Even musicians who have been in the biz for a decade can’t escape the painstaking task of rummaging through a year’s worth of bills and receipts to present the right records to the tax office. And while The Faint’s synth-genius Jacob Thiele might live the high life as he travels from city to city touring with his long-standing, upbeat and funky new wave electro group, when it comes to yearly number crunching, Thiele is in the same boat as the rest of us. And he conveys exactly the same amount of dread as anyone else.
“I’m in my office doing my taxes and scanning documents,” he says, with an obvious sense of frustration. “We have accountants and stuff because we get paid in different countries and different states, so it gets pretty complicated, and I don’t really trust myself to do it. But I still have to get everything organized—and this is the least fun I get to have.”
If a couple of hours of boredom means that the rest of the year is open for Thiele to get creative with his fellow Omaha indie rock dance veterans, then enduring this tax torture might just be worth the pain it temporarily inflicts. With two back-to-back gigs scheduled for Webster Hall, The Faint, who have been in the game since 1995, are gearing up to unleash their latest bag of tricks off their most recent delivery, Fasciinatiion, an album fully written, recorded and produced by the group’s members.
Thiele says their long haul in the music business provided them with the experience, confidence and know-how to take music matters into their own hands. In addition to tackling the entire creative process themselves, last year The Faint announced a split from their previous label and decided to self-release their latest offering. “It feels like these last 10 years have been kind of a crash course in the music business so we thought, ‘Let’s see what happens if we put out our own record.’ We felt like we understood how that worked,” he says. “We didn’t really decide to put it out ourselves until we had done all of the other things ourselves—as far as the creative process went—but we knew we wanted to try something different for the sake of not repeating ourselves. And that’s why we were talking to majors and whatever, having power lunches and stuff. We just wanted to weigh our options. We knew we wanted to try to have a new experience.”
When it comes to The Faint, they’re one group that rarely does things in halves, and in-between their ’04 release, Wet From Birth, and their ’08 release, the band went so far as to build its own studio.
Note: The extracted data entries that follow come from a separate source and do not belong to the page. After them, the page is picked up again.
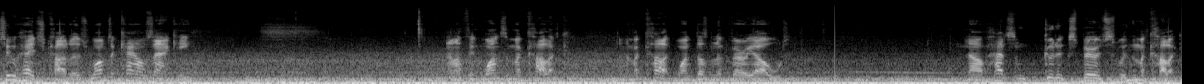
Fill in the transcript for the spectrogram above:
two hedge cutters. One's a Kawasaki and I think one's a McCulloch and the McCulloch one doesn't look very old. Now I've had some good experiences with the McCulloch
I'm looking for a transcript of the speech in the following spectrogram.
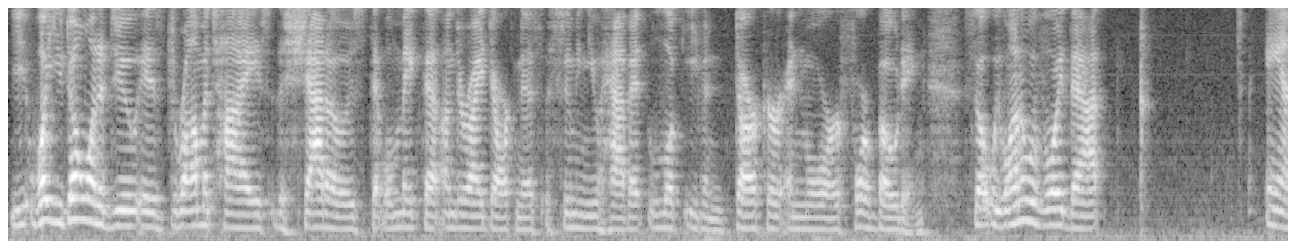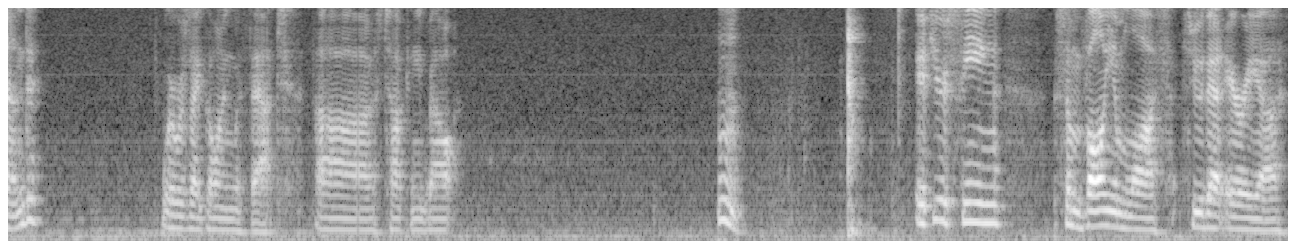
you, what you don't want to do is dramatize the shadows that will make that under eye darkness, assuming you have it, look even darker and more foreboding. So we want to avoid that. And where was I going with that? Uh, I was talking about. Hmm. If you're seeing some volume loss through that area,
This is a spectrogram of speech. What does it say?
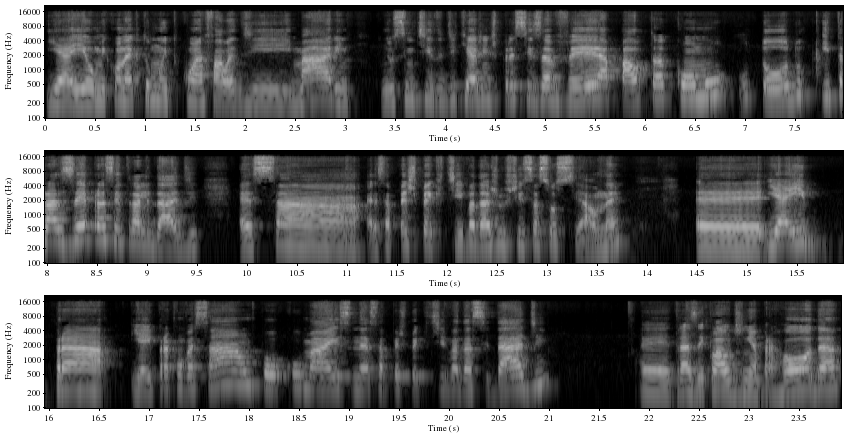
E aí eu me conecto muito com a fala de Mari, no sentido de que a gente precisa ver a pauta como o todo e trazer para a centralidade essa, essa perspectiva da justiça social, né? É, e aí, para e aí, para conversar um pouco mais nessa perspectiva da cidade, é, trazer Claudinha para a roda,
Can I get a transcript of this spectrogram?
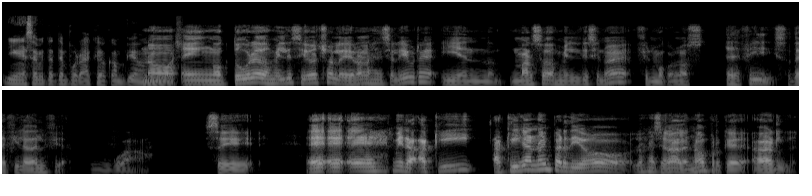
y en esa mitad de temporada quedó campeón. No, en octubre de 2018 le dieron la agencia libre y en marzo de 2019 firmó con los eh, Phillies de Filadelfia. Wow. Sí. Eh, eh, eh, mira, aquí, aquí ganó y perdió los nacionales, ¿no? Porque, a ver,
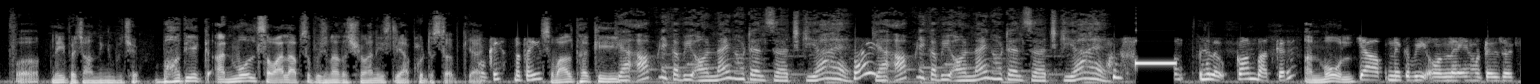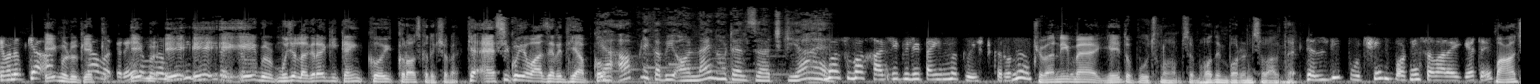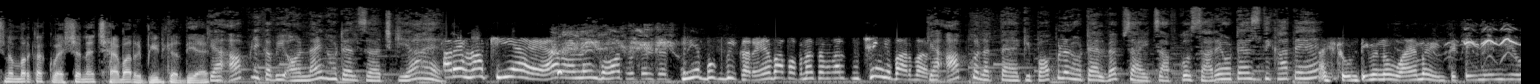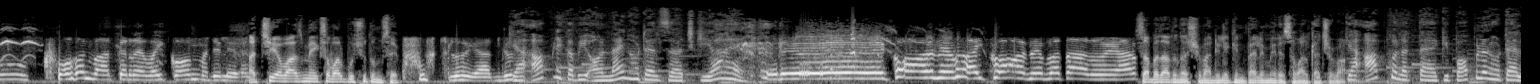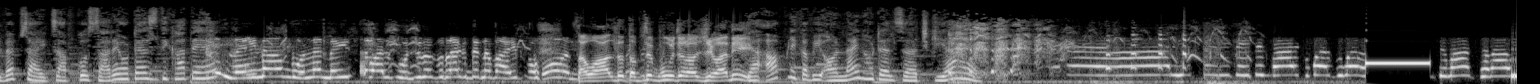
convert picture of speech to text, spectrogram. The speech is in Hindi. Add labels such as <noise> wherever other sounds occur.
नहीं पहचान देंगे मुझे। बहुत ही एक अनमोल सवाल आपसे पूछना था शिवानी इसलिए आपको डिस्टर्ब किया है। ओके बताइए। सवाल था कि क्या आपने कभी ऑनलाइन होटल सर्च किया है? What? क्या आपने कभी ऑनलाइन होटल सर्च किया है? <laughs> हेलो कौन बात करे अनमोल। क्या आपने कभी ऑनलाइन होटल सर्च किया मतलब क्या एक मिनट रुकिए क्या बात करे एक मिनट एक मिनट मुझे लग रहा है कि कहीं कोई क्रॉस कनेक्शन है। क्या ऐसी कोई आवाज़ आ रही थी आपको? क्या आपने कभी ऑनलाइन होटल सर्च किया है? सुबह सुबह खाली पीली टाइम मत वेस्ट करो ना। शिवानी मैं यही तो पूछ रहा हूँ आपसे बहुत इंपॉर्टेंट सवाल था जल्दी पूछिए इम्पोर्टेंट सवाल आई गेट है पाँच नंबर का क्वेश्चन है छह बार रिपीट कर दिया है। क्या आपने कभी ऑनलाइन होटल सर्च किया है? अरे हाँ किया है यार ऑनलाइन बहुत होटल सर्च किए बुक भी कर रहे हैं। अब आप अपना सवाल पूछेंगे बार बार क्या आपको लगता है की पॉपुलर होटल वेबसाइट्स आपको सारे होटल्स दिखाते हैं। I don't even know why am entertaining you कौन बात कर रहा है भाई? कौन मज़े ले रहा है? अच्छी आवाज़ में एक सवाल पूछू तुमसे। पूछ लो यार जो क्या आपने कभी ऑनलाइन होटल सर्च किया है? अरे कौन है भाई? कौन है? बता दो यार। सब बता दूँगा शिवानी लेकिन पहले मेरे सवाल का जवाब। क्या आपको लगता है कि पॉपुलर होटल वेबसाइट्स आपको सारे होटल्स दिखाते हैं? नहीं ना हम बोलना नहीं सवाल पूछना तो रख देना भाई फ़ोन। सवाल तो तब से पूछ रहा हूँ शिवानी। क्या आपने कभी ऑनलाइन होटल सर्च किया है? <laughs> दिमाग खराब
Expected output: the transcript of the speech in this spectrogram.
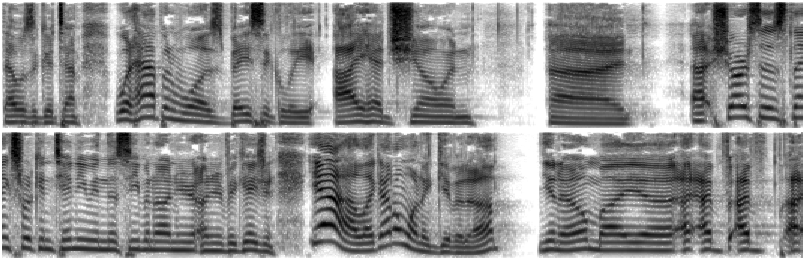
that was a good time. What happened was basically I had shown. Uh, uh, Shar says, "Thanks for continuing this even on your on your vacation." Yeah, like I don't want to give it up. You know, my uh, I, I've I've I,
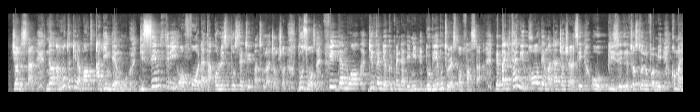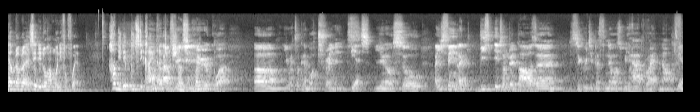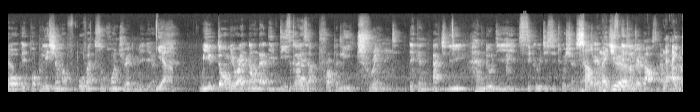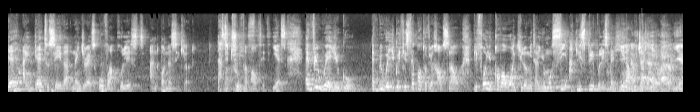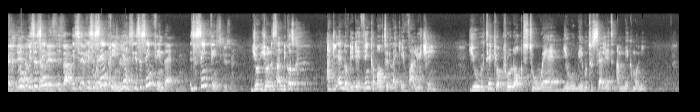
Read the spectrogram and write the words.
Do you understand? Now, I'm not talking about adding them. oh. The same three or four that are always posted to a particular junction, those ones, feed them well, give them the equipment that they need, they'll be able to respond faster. But by the time you call them at that junction and say, oh, please, they've just stolen from me, come and help, blah, blah, and say they don't have money for fuel. How did they put the car I in that to ask you junction? Again, Henry Okwa. Um, you were talking about trainings. Yes. You know, so are you saying like these 800,000 security personnel we have right now Yeah. for a population of over 200 million? Yeah. Will you tell me right now that if these guys are properly trained, they can actually handle the security situation? So Nigeria, 800,000. that we Now, have I right dare, now. I dare to say that Nigeria is over policed and under secured. That's the truth about it. Yes, everywhere you go, everywhere you go, if you step out of your house now, before you cover one kilometer, you must see at least three policemen Here in in Abuja Abuja, here. though, I yeah, here no, it's the same. that It's, it's the same in thing. Yes, it's the same thing there. It's the same thing. Excuse me. You, you understand? Because at the end of the day, think about it like a value chain. You will take your product to where you will be able to sell it and make money.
Thiele says it was a luxury to have a space of their own that was free from restrictions and limitations. “There was a sense of freedom because we had no time constraints, since it was our studio. We probably spent a little bit too much time working on some things but it was fun and it’s all part of the process. And we learned a great deal.”
One of the biggest lessons the band members have had the opportunity to glean, and witness, through their long tenure in the industry has probably been the music business’ shift from a world where record sales once measured a group’s success, to a world that is instead dominated by the ups and downs associated with the huge amount of access to music on the web. Thiele says over the last decade he’s been lucky to have developed a perspective that a lot of younger bands might never have the opportunity to grab hold of. “It’s difficult to predict what the trends in music listening—and buying and selling of it as a commodity—are going to be in this day and age. For years, there always had to be a physical format and music was more of a possession to people, but now it’s becoming less of that and more of a street form of art that we share. People sample each others’ beats and make collaborations and remixes and all that kind of stuff. It’s sort of evolving into something else and that unfortunately means that some people that had a job, or a place in the business of music, may not anymore,” he says.